Oh, wait - I don't have a classroom.  Or students.  Meet the Data Bitch.  I coordinate the benchmark tests, create the databases, crunch the numbers, examine the correlations, find the weaknesses, track the progress, and generally spend most of my day grading tests and staring at a computer screen (my own personal MacBook, because I haven't been given a school computer or desk).  My "office" is the un-air conditioned room full of books and supply boxes that I have commandeered over the last few days because my make-shift table in the 60-degree computer lab is an unbearable and isolated place to work.  I've been kicked out of other rooms and I keep my old teaching supplies in a cabinet in the social studies teacher's room (kids, keep your sticky fingers off my UNO Cards and my Monopoly board!).  The supply closet is a little warm this time of year, but I just found out that it is illegal, due to the unfinished nature, for them to put students in the room for anything so there is almost no risk of being told I have to move again.

This was not my first choice, this job.  That's all I'll say about it here.  But ultimately, it's not the most awful thing that I could be doing right now and I'm rather proud of sheer quantity of useful data and statistics I've been able to produce using my custom-built databases.  I feel so nerdy.  Also, the less emotionally-demanding and moderate stress level of this job is going to be a plus when I get into full swing back at UNO (starting my certification process all over again).  It is also giving me a very broad, school-wide perspective of the students at my school.  I can see hard evidence of progress and achievement that I couldn't see before, too bogged down in my own little classroom bubble of worry.  And let me tell you, folks, this is turning out to be a truly eye-opening experience.

So I'm hoping to take this blog on a slightly different course - a detour, if you will - over the course of the next year or two.  First, I'm getting into this idea of how best to assess and track the achievement of students over the course of a year and over the course of their education.  Tracking them is now my job, after all, and I work at an institution that strives to offer instruction that is "data-driven."  What is data-driven instruction?  What should it look like?  And what makes for good data, anyway?  What does all this standardized testing really tell us anyway and how do our NOLA kids rate, really?  Second, since I am back in grad school working on my certification again and ultimately aiming for my masters degree, what's the research say about how education should operate?  What does a good education look like?  What does education of educators look like?  I've realized over the last couple of years and many conversations with my most patient boyfriend that a lot of the educational mumbo-jumbo that I've come to take for granted as normal is not intuitive to the general public.  Considering just how complex and nuanced getting just one kid properly educated has become, it is ridiculous how uneducated the public is about public education.

Allow me to throw out a quick poll on a few topics:
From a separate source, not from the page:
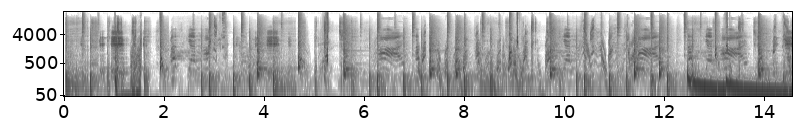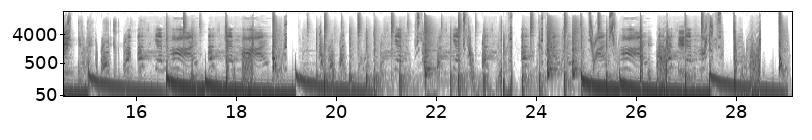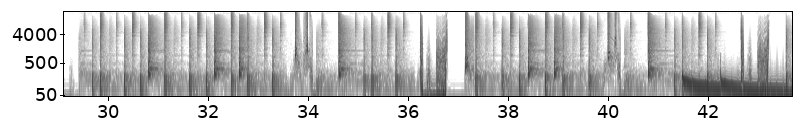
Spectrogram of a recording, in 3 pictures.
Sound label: Scratch it, Drum and Noise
1.  Inclusion - do you know what it is and what it means for your kids?
2.  What's the difference between Special Ed and 504?  (Do you know what 504 means?  Negative 5 points if you tell me 504 is an area code.)
3.  Discipline--nevermind, don't even get me started.

2 comments:
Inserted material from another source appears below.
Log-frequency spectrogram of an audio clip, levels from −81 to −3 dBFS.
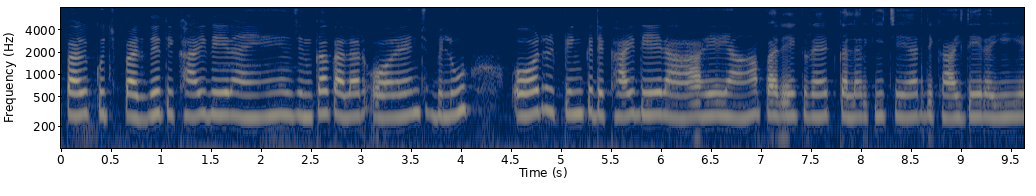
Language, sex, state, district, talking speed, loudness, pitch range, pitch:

Wet Bank Guy said...

I'm sure it's more than a dozen and completely understand the backing off, but what you wrote before was a fascinating slice of life in the NOLA Schools.
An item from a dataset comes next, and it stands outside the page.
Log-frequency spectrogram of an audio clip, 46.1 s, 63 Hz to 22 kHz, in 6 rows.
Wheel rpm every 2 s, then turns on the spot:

Hell, my son has a 504 plan and I ain't got no idea what the difference is. And discipline is what we got from the Christian Brothers in the 60s and early 70s, like standing with two pieces of chalk in our outstretched arms until they weighed a hundred pounds each. We were supposed to think of Chris on the Cross. I read the Church moving listings poster, with particular attention to the Condemned list, over and over and over again.

Cousin Pat from Georgia said...

Do you need a desk? I have a slightly used IT style station that I have to unload in the next two days. It is 52" wide, has 3 levels of shelves to 3' tall, and is about 2' deep. Not the best for spreading out work, but it has wheels so it can move when you get an actual room.

I'd hate to put it on the curb while someone working a school gets the shaft.